His gut clenched with foreboding. He rose with such force that the chair tumbled backward. He snatched up the rock. Paper was wedged between the stone and ribbon. The knotted ribbon would not give way to his clumsy fingers.
Fingers he realized that were trembling.
He rushed to the desk, grabbed the letter opener, and used it to slice free the ribbon. The paper fluttered down. He grabbed it, unfolded it, and stared at the familiar penmanship.
Admire the work you’ve done on the tower. Shall make it so much easier for your wife to fling herself off of it.
Tell no one or she will fall to her death.
Come alone or she will fall to her death.
Bring no weapon or she will fall to her death.
You have ten minutes to join me here or she will fall to her death.
Your beloved uncle

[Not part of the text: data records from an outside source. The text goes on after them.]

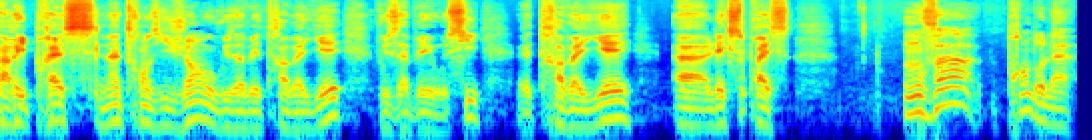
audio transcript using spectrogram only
Paris Presse, l'intransigeant où vous avez travaillé, vous avez aussi euh, travaillé à l'Express. On va prendre la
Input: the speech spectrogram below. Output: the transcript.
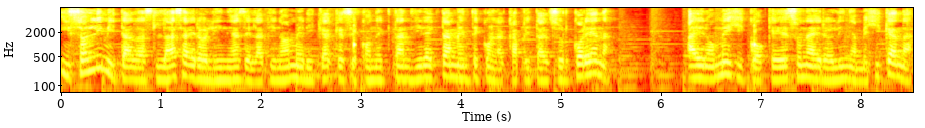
y son limitadas las aerolíneas de Latinoamérica que se conectan directamente con la capital surcoreana. Aeroméxico, que es una aerolínea mexicana,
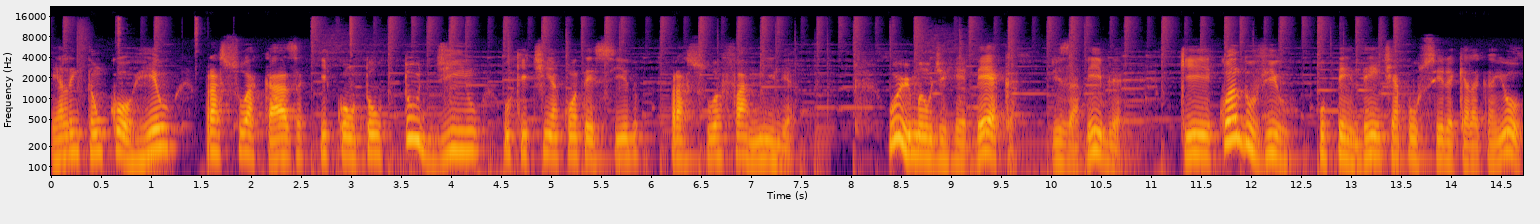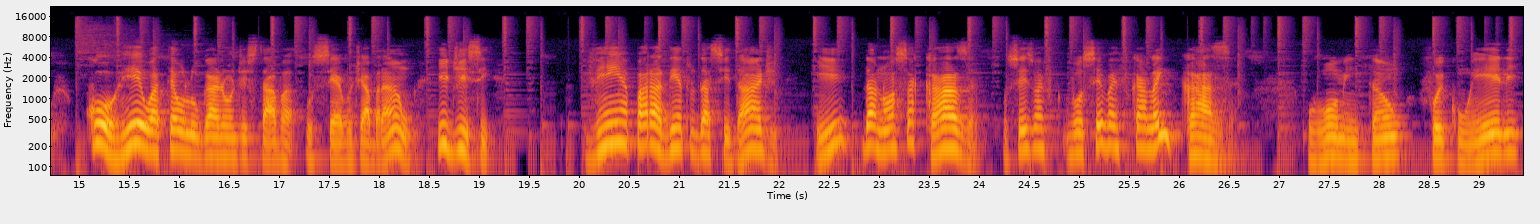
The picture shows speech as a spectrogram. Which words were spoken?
ela então correu para sua casa e contou tudinho o que tinha acontecido para sua família. O irmão de Rebeca, diz a Bíblia, que quando viu o pendente e a pulseira que ela ganhou, correu até o lugar onde estava o servo de Abraão e disse: Venha para dentro da cidade e da nossa casa. Vocês vai, você vai ficar lá em casa. O homem então foi com ele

Sebastian took little time to prepare. He grabbed his greatcoat and slipped it on as he charged through the door into the courtyard.
He looked up at the tower. He’d managed to knock down a portion of the wall, but not all of it. Through the opening he’d created—an opening large enough for a person to stand in—he saw Mary at its edge, her skirt billowing in the wind. Lightning flashed, and he saw her more clearly. Saw that she was not there by choice, that a man held her.
Dread slammed into Sebastian. He’d hoped to see something different, even knowing that he wouldn’t. Was that not the purpose of hope? To give a person a reason to carry on, even when all was lost?
How she would chastise him if she thought for a moment that he had given up. All his life—even when he’d thought her absent—she’d been there urging him on. And now he was in danger of losing her.
Unmercifully the rain pelted the stone, slashed sideways, drenched her, no doubt soaked the stone floor, making it slick. How easy it would be for her to slip out.
To fall an incredible distance and to land in a crumpled heap. Broken. Dead. Gone from his life when she’d only just truly returned to it. They had been strangers, cautiously waltzing around each other, until the night he’d begun destroying the tower. Something had happened that night. Something had shifted within him. She, with so little force, had knocked down the walls to his heart.
He’d just failed to let her know it. That was the reason she’d lashed out at him tonight. Because she didn’t know what he felt.
He would not survive losing her. He knew that now. He could give up Pembrook. He could give up his titles. But he couldn’t give up her. Never her.
He bounded across the green to the looming tower, through its door, and up the stairs. At fourteen, he’d been terrified of what might happen when he reached the top but he’d carried on because he was the duke.
He was more terrified now, but he raced up them because of what might happen to Mary if he didn’t.
At the top, the door was ajar in dark invitation, awaiting him. It seemed only appropriate that what had begun here, should end here. In that room, he’d learned there were more things to fear than the dark. At this moment, the terror of what he might lose sent shudders through him. But he couldn’t let his vulnerabilities show. For Mary’s sake, he had to be stronger and more courageous than he’d ever been in his entire life. Considering the challenges he’d faced, that was saying a lot.
Taking a deep shuddering breath, he marched into the room. He should have accomplished more here. Should have hired men to help him tear it down, brick by brick. Just as Mary had suggested. She was so wise, so thoughtful. He relied on her counsel, yet had seemed to ignore it of late. Whatever had possessed him to discount her?
The lantern set on the table provided enough light for him to see that his uncle held Mary close, the end of a pistol’s barrel tucked up against her chin, causing her head to tilt back at an awkward angle. He knew the direction the ball would travel through her, knew she would be dead before it finished its journey.
Copyright © 2015 by Read Best Books Free Online